I have to say that as people of color, we go through the same kinds of discrimination. That makes us very sympathetic to each other. You have a Chris Rock, who can bring out some Asian kids at the Oscars and say whatever he wants to say about them and everyone is supposed to laugh, but when you talk about black people, then no one is allowed to laugh. People see the struggle that African American people are going through—they see it and speak up on it, so they can relate to it. They share the same threat.

Let's talk about you, as a black woman, doing this piece that is comprised of Asians. Did you come at it as a journalist or as a black woman?
I always get the question of, "How did you integrate into the Asian culture during the film?" Or, "How did you relate to these people? You're so different!" And I find that to be a funny question for a few reasons. The first reason being that there is no difference. We had many more things in common than what we didn't. We're all about the same age, and we're all doing creative shit that we're putting our soul into. I love hip-hop the same way that they love hip-hop.

As a black woman, I do feel like an outcast, or I do feel like I am a black, female filmmaker. There are not that many of us.

Growing up, what was your favorite hip-hop song, and what's your favorite hip-hop song by an Asian artist?
Hands down, my first favorite song ever was "If I Ruled the World" by Nas. And my favorite song by an Asian artist—I mean, I don't wanna say I have a favorite song by an Asian artist—but Dumbfoundead's "Are We There Yet" was and is the spirit of what the film is. So, you know, people who are reading this, go listen to that song.

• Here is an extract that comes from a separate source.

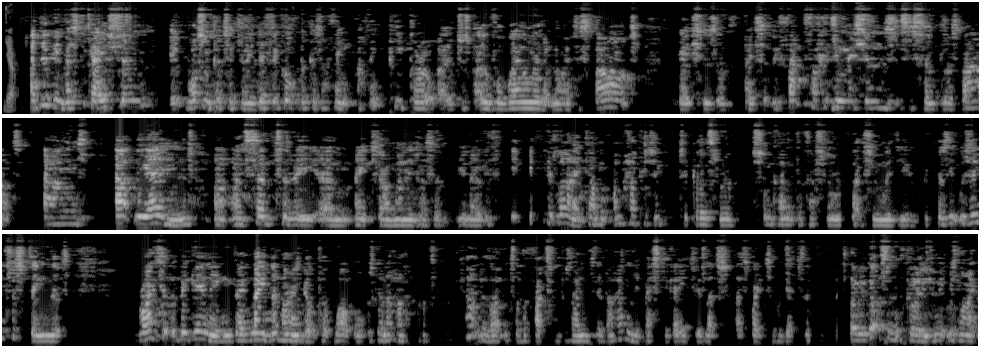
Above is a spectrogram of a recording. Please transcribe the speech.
Yep. I did the investigation. It wasn't particularly difficult because I think I think people are just overwhelmed. They don't know where to start. Investigations are basically fact-finding missions. It's as simple as that. And at the end, I said to the um, HR manager, I said, you know, if, if you'd like, I'm, I'm happy to, to go through some kind of professional reflection with you because it was interesting that right at the beginning, they'd made their mind up at what, what was going to happen. I can't do that until the facts are presented. I haven't investigated. Let's let's wait till we get to. So we got to the conclusion. It was like,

Follow Sarah on Twitter.

Bad Rap premieres this Saturday, April 20, at Tribeca Film Festival.

More VICE
Vice Channels